The editorialists of Spiegel International Online are complaining about the evils of international tax havens. They say, for instance,
no one knows how much money is on deposit in anonymous bank accounts in countries that are euphemistically referred to as tax havens. Estimates by the non-governmental organization Tax Justice Network put the figure at about €16 to €25 trillion ($21 to $33 trillion). In this manner, the native countries of these individuals and companies are deprived of hundreds of millions in taxes, sometimes legally but often illegally.
The debt-ridden countries of the Western world can no longer afford to be deprived of such massive revenues. In addition, the public is sharply critical of the fact that some wealthy people can escape their responsibility for their countries through tax flight….

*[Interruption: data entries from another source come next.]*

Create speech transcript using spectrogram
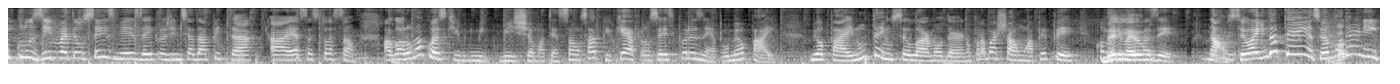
Inclusive, vai ter uns seis meses aí para a gente se adaptar a essa situação. Agora, uma coisa que me, me chama a atenção, sabe o que é? Francês, por exemplo, o meu pai. Meu pai não tem um celular moderno para baixar um app. Como Nem ele vai eu. fazer? Não, o seu ainda tem, o seu é moderninho.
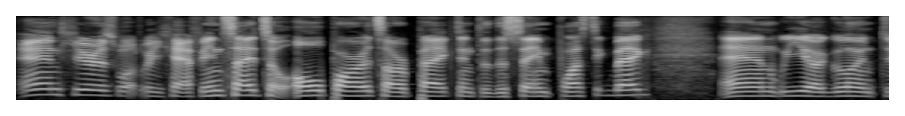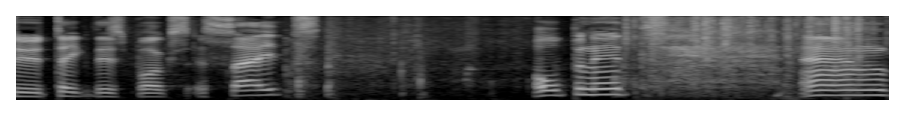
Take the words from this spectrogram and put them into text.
and here is what we have inside. So all parts are packed into the same plastic bag and we are going to take this box aside, open it and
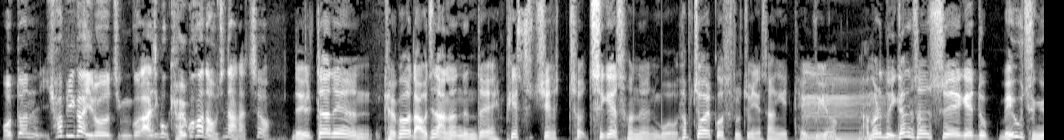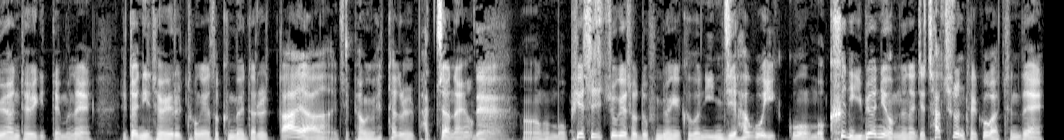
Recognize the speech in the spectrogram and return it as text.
어떤 협의가 이루어진 건 아직 뭐 결과가 나오진 않았죠? 네, 일단은 결과가 나오진 않았는데 PSG 측에서는 뭐 협조할 것으로 좀 예상이 되고요. 음. 아무래도 이강 선수에게도 매우 중요한 대회이기 때문에 일단 이 대회를 통해서 금메달을 따야 이제 병역 혜택을 받잖아요. 네. 어, 뭐 PSG 쪽에서도 분명히 그건 인지하고 있고 뭐 큰 이변이 없는 이제 차출은 될 것 같은데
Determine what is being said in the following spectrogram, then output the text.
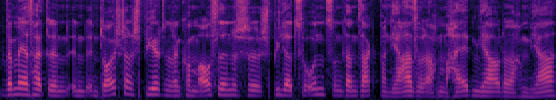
wenn man jetzt halt in, in, in, Deutschland spielt und dann kommen ausländische Spieler zu uns und dann sagt man, ja, so nach einem halben Jahr oder nach einem Jahr,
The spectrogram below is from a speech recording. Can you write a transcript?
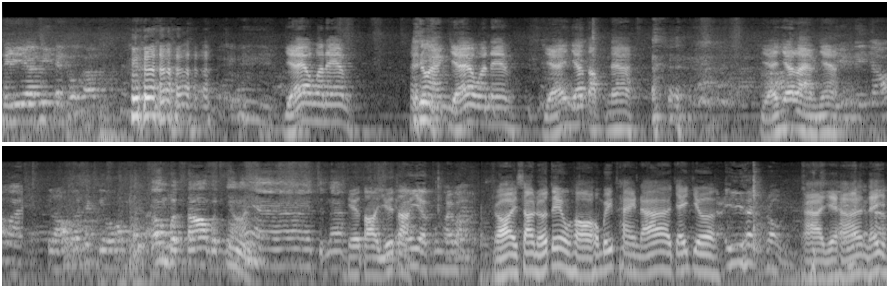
Thì ờ, thì Trần Phúc hả? dễ không anh em? Thấy nấu ăn dễ không anh em? Dễ nhớ tập nha dễ nhớ làm nha. Có một bịch to, bịch nhỏ nha Trịnh Nam. kêu to dưới ta. Bây giờ cũng phải bật rồi sau nửa tiếng đồng hồ không biết than đã cháy chưa? Ý hết rồi. À vậy hả? Nãy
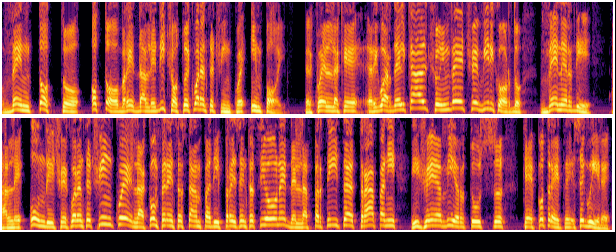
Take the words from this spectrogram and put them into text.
28 ottobre dalle 18.45 in poi. Per quel che riguarda il calcio, invece, vi ricordo venerdì alle 11.45 la conferenza stampa di presentazione della partita Trapani Igea Virtus che potrete seguire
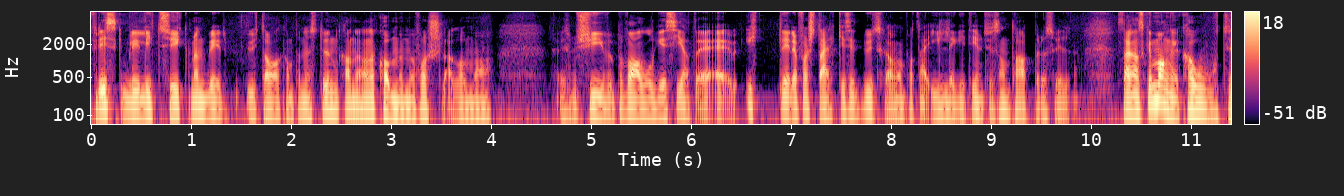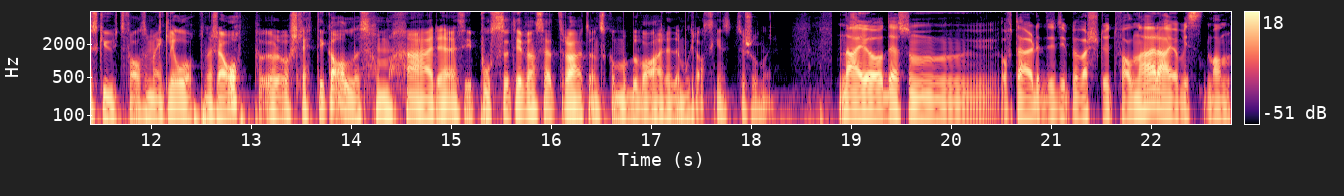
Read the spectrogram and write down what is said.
frisk, blir litt syk, men blir ute av valgkampen en stund, kan han komme med forslag om å liksom, skyve på valget, si at det ytterligere forsterker sitt budskap om at det er illegitimt hvis han taper osv. Så, videre. så det er ganske mange kaotiske utfall som egentlig åpner seg opp, og slett ikke alle som er eh, si, positive, sett fra et ønske om å bevare demokratiske institusjoner. Nei, og det som ofte er de type verste utfallene her, er jo hvis man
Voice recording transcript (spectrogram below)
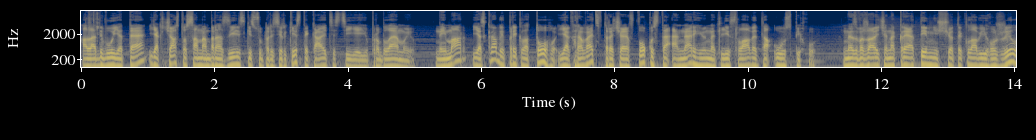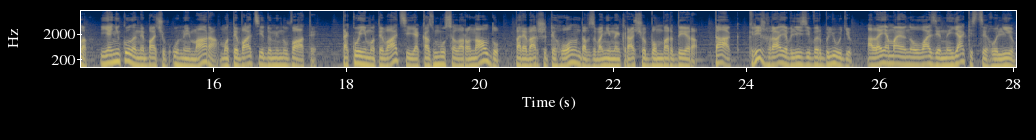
але дивує те, як часто саме бразильські суперзірки стикаються з цією проблемою. Неймар яскравий приклад того, як гравець втрачає фокус та енергію на тлі слави та успіху. Незважаючи на креативність, що текла в його жилах, я ніколи не бачив у Неймара мотивації домінувати. Такої мотивації, яка змусила Роналду перевершити Голланда в званні найкращого бомбардира. Так, Кріш грає в лізі верблюдів, але я маю на увазі не якість цих голів,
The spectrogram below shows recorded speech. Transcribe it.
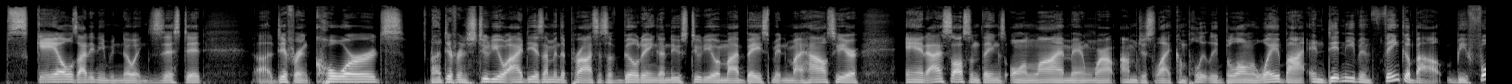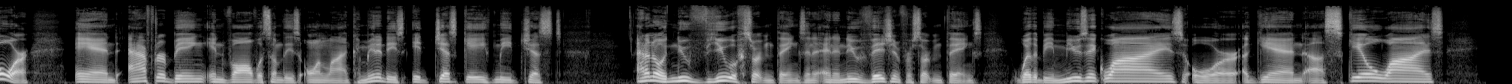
scales I didn't even know existed, uh, different chords, uh, different studio ideas. I'm in the process of building a new studio in my basement in my house here. And I saw some things online, man, where I'm just like completely blown away by and didn't even think about before. And after being involved with some of these online communities, it just gave me just, I don't know, a new view of certain things and, and a new vision for certain things, whether it be music wise or again, uh, skill wise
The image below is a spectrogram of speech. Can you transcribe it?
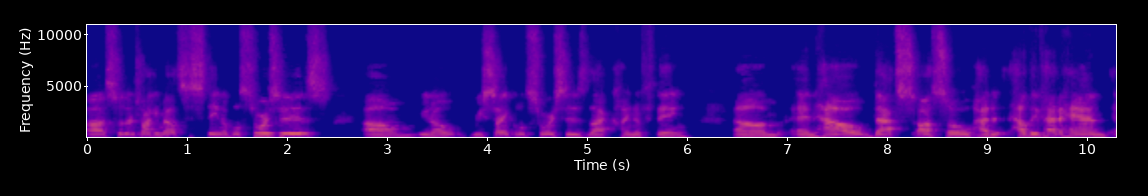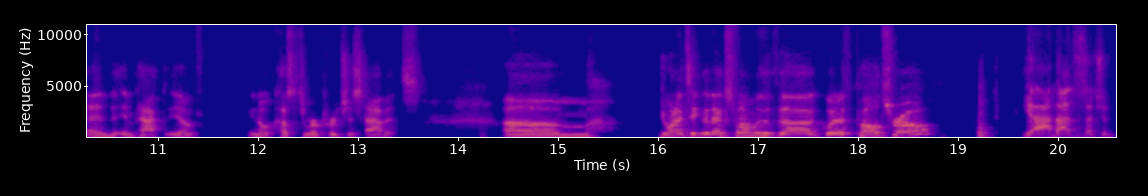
Uh, so they're talking about sustainable sources, um, you know, recycled sources, that kind of thing, um, and how that's also had how they've had a hand and the impact of you know customer purchase habits. Um, you want to take the next one with uh, Gwyneth Paltrow? Yeah, that's such a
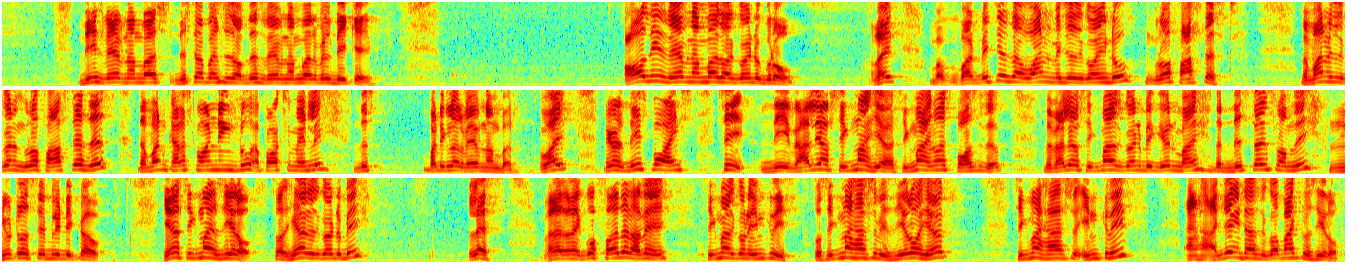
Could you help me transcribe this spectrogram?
These wave numbers disturbances of this wave number will decay. All these wave numbers are going to grow right? But, but which is the one which is going to grow fastest the one which is going to grow fastest is the one corresponding to approximately this particular wave number. Why? Because these points see the value of sigma here sigma I know is positive. The value of sigma is going to be given by the distance from the neutral stability curve. Here sigma is 0 so here is going to be less. Whereas when I go further away sigma is going to increase. So sigma has to be 0 here. Sigma has to increase and again it has to go back to 0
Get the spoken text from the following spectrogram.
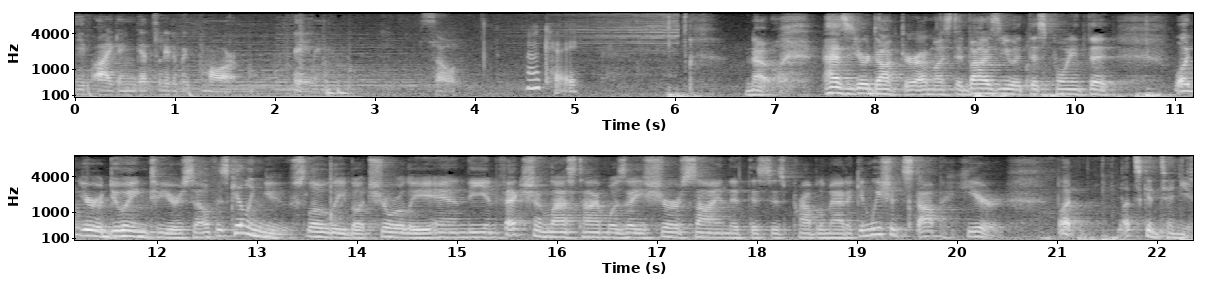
if I can get a little bit more feeling. So Okay. No. As your doctor, I must advise you at this point that what you're doing to yourself is killing you, slowly but surely, and the infection last time was a sure sign that this is problematic, and we should stop here. But let's continue.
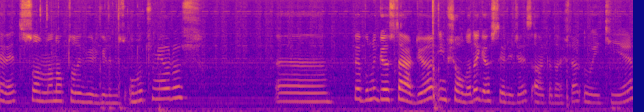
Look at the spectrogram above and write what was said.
Evet sonuna noktalı virgülümüzü unutmuyoruz. Ee, ve bunu göster diyor. İmşoğla da göstereceğiz arkadaşlar I2'yi.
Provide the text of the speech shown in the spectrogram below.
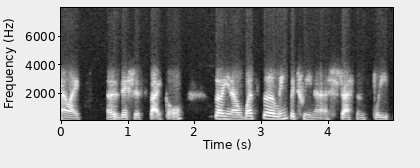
kind of like a vicious cycle. So, you know, what's the link between uh, stress and sleep?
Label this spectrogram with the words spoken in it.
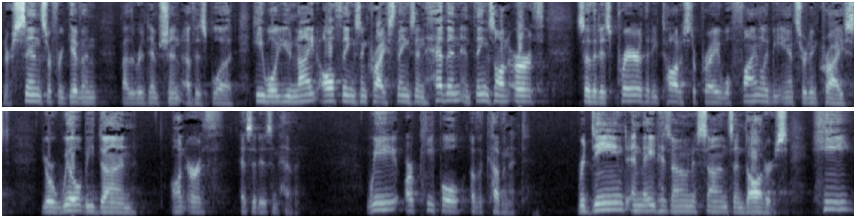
and our sins are forgiven by the redemption of His blood. He will unite all things in Christ, things in heaven and things on earth, so that His prayer that He taught us to pray will finally be answered in Christ. Your will be done on earth as it is in heaven. We are people of the covenant, redeemed and made His own as sons and daughters. He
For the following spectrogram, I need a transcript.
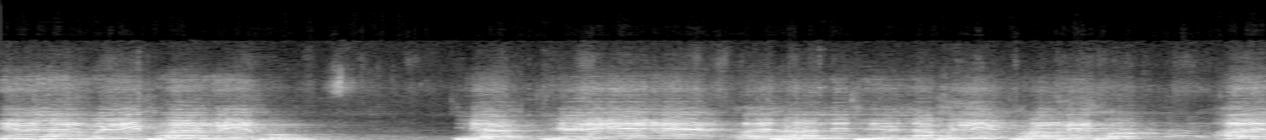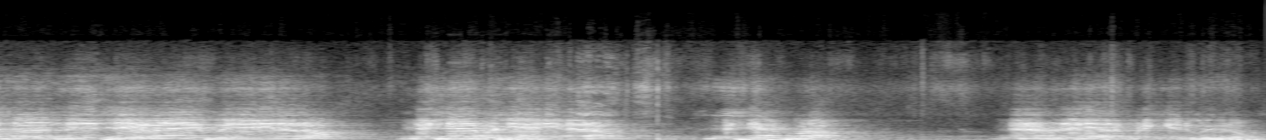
திருவிதான்குடி புறாங்குடியிருப்பு ரெடியா இருங்க அதை தொடர்ந்து திருவிதாம்பள்ளி புறாங்குடியிருப்பு அதை தொடர்ந்து தேவநாயகப்பள்ளி அணியினரும் எட்டியார்பள்ளி அணியினரும் எட்டியார்புரம் நேரம் ரெடியா இருக்கும்படி கேட்டுக்கொள்கிறோம்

They misunderstand the underlying problem, though. Those countries don’t actually need the tax revenue that’s heading overseas—their governments are spending far too much of their people’s money, and spending it on things that rightfully belong to those people to spend on, or not, according to their own imperatives. The governments are deprived of nothing. The governments should think, instead, of the benefits of those trillions staying at home, in the countries’ private—nongovernmental—economies, because without the present usurious and special interest oriented tax plans, no one would have need to hide his money from the tax man.
As for the public’s disgruntlement over the wealthy being able to hide their money when they cannot, they should be upset. With properly low taxes, though, there is, again, no need to hide.
The editorialists do raise a legitimate beef, though.
Drugs and other criminal funds are hidden and laundered there [in the tax havens], shady deals are arranged, and hedge funds whose speculative activities could shake the financial system once again use them as a base.
You bet. All together, now: if the domestic tax policies were more intelligent and honest—that is to say, set to low rates—the tax havens would be hard put to stay in business—and there would be fewer resources for hiding and laundering criminal funds and fewer bases for Evil Hedge Funds.
There’s a pattern here.